Check out the video below to see my Lennox tool backpack in action as well as the rest of my everyday carry.
But first, nine must have tools.
Vice Grips can save you from many a situation. Stripped nuts, broken screws, etc. I like the ten inch shown here because they can open large enough for small pipes as well. They are also available in needle nose but for that,
A pair of needle nose pliers. I like the 45 and 90 degree bend because sometimes you need a little more holding power and find them more versatile.
Rubber mallet. There are many styles to choose from and a larger one may be better, but I like the one here because it fits neatly in smaller toolboxes. A must for Ikea furniture assembly.
Allen bits for drill/driver. You can get sets that have all the sizes you will never use but the 4 and 5mm are very common in furniture, and we use the 6mm for exercise equipment. I have a video explaining how to make your own, in which I also explain why the ones pictured here are better for use with your cordless drill. Which brings me to…
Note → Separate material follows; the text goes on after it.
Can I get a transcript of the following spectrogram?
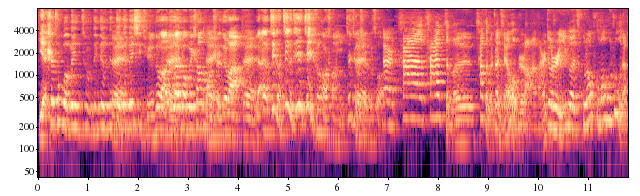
也是通过微就那那那那那微信群对吧？对对来做微商的方式对吧？对。哎呀，这个这个这这是很好创意，这这个确实不错。但是他他怎么他怎么赚钱我不知道啊，反正就是一个互帮互帮互助的，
Cordless drill. A corded drill will work as well but be sure to get a variable speed or you wont be able to control it on small jobs. And you might consider a hammer drill if you have concrete walls. I have met a few contractors that prefer the impact drivers, but for the best all round I recommend a keyless cordless with a clutch, which I explain in this video. I use Dewalt, guaranteed tough, because the batteries outperform some of the others I have tried. Ryobi was a great value, we used them in my furniture business, but they are only available at Home Depot.
Drill bits. Here I prefer Milwaukee Electric to Dewalt. You can get kits that have both drill and driver bits, might be important if you choose the impact driver over a drill. I just think you need at least three things that are not common to all sets.
A. A longish #2 Philips. number two is the most common, it fits drywall screws and a host of other stuff but do not expect it to be universal. Small things like electronics sometimes use a number one and on occasion I have to reach for the three. I say get a long one because often the diameter of extensions is too big and you cant reach recessed screws.
B. 1/2″ bore. Useful for toggle fasteners. Check back later for video.
C. Socket adapter. Like this 1/4″ drive, useful with the next tool…
Socket set, like this 1/4″ drive fits most of your stuff. You might consider a SAE combo to cover both metric and fractional, as the 1/2″ is also very common around the home, but cheap and light I find this universal to easily fill the gaps. And when you can’t use a socket…
An adjustable wrench, sometimes called a crescent wrench, you will need this for the other side of bolts. This is another tool that should be high quality as loose fits will strip hexes. Good thing you have vice grips 🙂
Magnets. Useful for all kinds of things like keeping tools together, fetching dropped fasteners and finding studs! Really, I prefer this to a stud finder, just locate the drywall screws as shown in this video by MyDIyDork.
Now I assume most already have a level and a tape measure and I could go on about the reciprocating saw and telescoping ladder I keep in my wagon, but I think this covers the most important overlooked tools used for making your living space your own. From hanging tvs and shelves to putting together furniture, don’t start a project without them.
Also important is keeping them organized, see how I do it below.